2. Delivery personnels
With the rise of e-commerce, most people believe that delivery companies and personnel are making a killing. The parcel delivery industry is growing at an incredible rate, as more and more stores are going digital to engage their customers and conduct business online. This industry seems to be doing great, so why is becoming a delivery personnel a bad idea?
Even though parcel delivery is an in-demand job now, this is very likely to change soon. Drones are becoming more advanced, and companies like Amazon have launched delivery drones that deliver parcels directly to customers’ doorsteps, skipping out on deliver people altogether. Although this technology is still at an early stage, big companies are pouring money for research into this area as using delivery drones cuts operation costs for the companies.
With a future the color of sunset, delivery personnel jobs should not be treated as suitable for a lifelong career.
1. Taxi / Cab drivers
Cabs are indispensable for people on the move. After a night out with friends, a tiring day at work, or the need to rush off to the airport, a cab is usually the fastest and most comfortable way to get there.
Private hire drivers, however, changed that. Companies like Uber and Lyft propelled millions of people into the driving trade, dividing up the pie of the taxi drivers. These companies made it easy for people to get drivers on demand, reducing the need to hail a cab off the streets.

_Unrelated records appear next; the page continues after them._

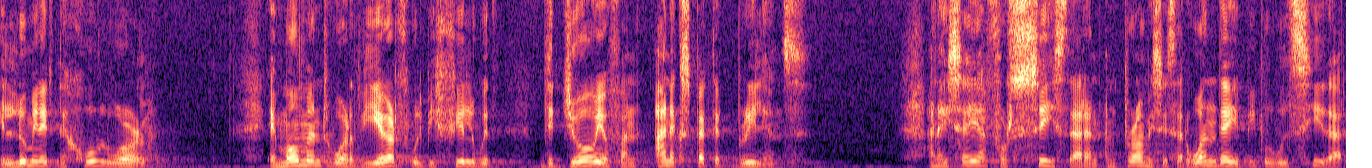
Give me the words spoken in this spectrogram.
illuminate the whole world, a moment where the earth will be filled with the joy of an unexpected brilliance. And Isaiah foresees that and, and promises that one day people will see that.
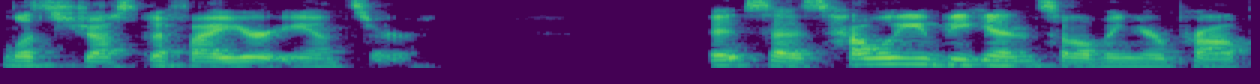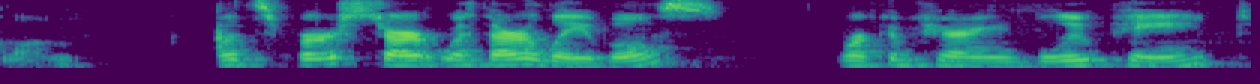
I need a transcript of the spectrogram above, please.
Let's justify your answer. It says, how will you begin solving your problem? Let's first start with our labels. We're comparing blue paint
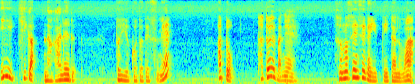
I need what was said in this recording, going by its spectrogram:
いい気が流れる。ということですね。あと例えばねその先生が言っていたのは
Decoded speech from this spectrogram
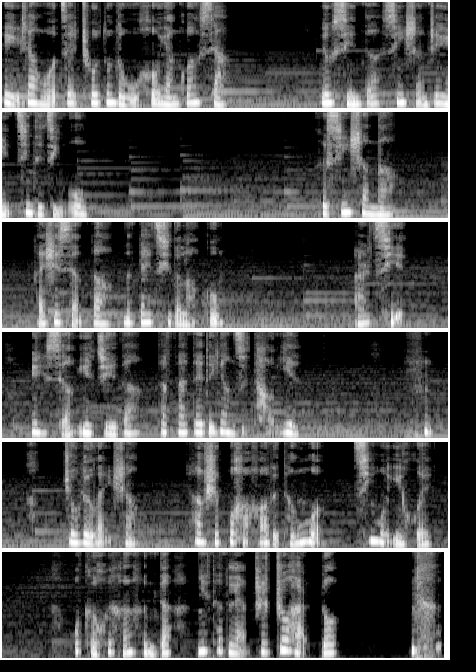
可以让我在初冬的午后阳光下，悠闲的欣赏着远近的景物。可心上呢，还是想到那呆气的老公，而且越想越觉得他发呆的样子讨厌。哼，周六晚上，他要是不好好的疼我、亲我一回。我可会狠狠的捏他的两只猪耳朵。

While experienced cab drivers know all the secret shortcuts of a city (Google maps can sometimes lead drivers astray!), the need for such experience is diminished as many people want to track their journey through their smartphone to ensure that their driver is going in the correct way, and to ensure their own safety.

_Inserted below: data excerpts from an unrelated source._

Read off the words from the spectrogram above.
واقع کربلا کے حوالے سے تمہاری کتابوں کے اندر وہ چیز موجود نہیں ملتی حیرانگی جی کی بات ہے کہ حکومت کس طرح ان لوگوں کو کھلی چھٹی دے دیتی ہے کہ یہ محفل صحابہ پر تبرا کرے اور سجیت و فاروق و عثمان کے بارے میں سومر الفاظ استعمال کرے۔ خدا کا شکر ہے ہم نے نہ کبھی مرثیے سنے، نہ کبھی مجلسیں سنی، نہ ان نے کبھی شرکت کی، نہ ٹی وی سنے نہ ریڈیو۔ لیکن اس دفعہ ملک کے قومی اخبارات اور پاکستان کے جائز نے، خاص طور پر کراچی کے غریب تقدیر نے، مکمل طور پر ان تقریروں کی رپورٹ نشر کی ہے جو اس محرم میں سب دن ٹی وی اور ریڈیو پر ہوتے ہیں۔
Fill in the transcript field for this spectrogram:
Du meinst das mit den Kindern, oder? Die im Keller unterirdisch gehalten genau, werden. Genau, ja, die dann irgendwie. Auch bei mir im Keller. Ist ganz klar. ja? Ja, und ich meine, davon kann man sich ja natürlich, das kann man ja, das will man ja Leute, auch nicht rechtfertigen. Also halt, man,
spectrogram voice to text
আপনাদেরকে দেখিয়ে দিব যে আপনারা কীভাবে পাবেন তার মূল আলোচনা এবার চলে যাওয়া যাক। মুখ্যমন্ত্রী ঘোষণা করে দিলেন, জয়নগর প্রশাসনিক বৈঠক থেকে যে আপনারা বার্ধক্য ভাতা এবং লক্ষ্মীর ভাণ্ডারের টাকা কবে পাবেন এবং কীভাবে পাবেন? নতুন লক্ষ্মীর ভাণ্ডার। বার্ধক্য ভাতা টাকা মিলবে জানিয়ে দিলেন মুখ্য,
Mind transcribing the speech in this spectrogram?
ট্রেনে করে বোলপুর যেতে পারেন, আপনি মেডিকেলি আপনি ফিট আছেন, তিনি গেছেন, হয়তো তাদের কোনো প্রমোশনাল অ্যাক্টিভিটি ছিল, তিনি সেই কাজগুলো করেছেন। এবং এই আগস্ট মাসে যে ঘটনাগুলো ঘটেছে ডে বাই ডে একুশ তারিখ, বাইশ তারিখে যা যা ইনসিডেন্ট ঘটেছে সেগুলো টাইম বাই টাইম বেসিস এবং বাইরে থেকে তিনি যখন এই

Tourists arriving to a new city do not do cab drivers much favor either: they can easily get an on-demand chauffeur just by tapping on their phones, since the location detection service of these on-demand apps get the nearest drivers based on users’ location. This makes getting customers harder and harder for these hard-working people who drive for a living.
This does not make being a private hire driver a good idea either. Autonomous driving vehicles are also the touted as the next big thing, with many companies trying to create self-driving cars of the future. Big corporations like Google and Uber are looking into this new technology, and this will further eliminate the need for human drivers.
Unless really desperate, one should not treat driving a cab or being a private driver hire as a career path.
Bonus: Radiologists technician and Radiologists
For ladies who took an X-ray scan before, this familiar question is asked before the scan starts by a professional in a lab coat: Are you pregnant?
These lab coats are radiologist technicians, and they used to be good solid careers. Despite having to work odd hours and weekends, they are well paid to take clear and precise images from X-rays, CT and MRI scans of people who need to have the insides of their bodies examined. They also operate scanning machinery, assists patients when needed, and generally just help out the resident radiologist.
However, as technology advances, less and less such scans are needed, since radiologists are now able to determine a patient’s illness without scans using new imaging software. An image which had to be painstakingly taken and examined could be now classified easily by an AI, effectively replacing many of the duties of both radiologist and their technicians.
While the current stage of AI technology cannot replace radiologists entirely, software might be able to replace human radiologists entirely as time goes on. There are ongoing research into new technology that creates 3D pictures of patients’ bones without X-rays. When combined with AI technology that identify patients’ problems with images, they can almost take over the job of these x-ray specialists. This reduces the risk of cancer rays from X-ray scans, and unfortunately, also reduces the demand for radiologists.
Do you agree or disagree with the jobs that are disappearing on this list? Leave your comments below!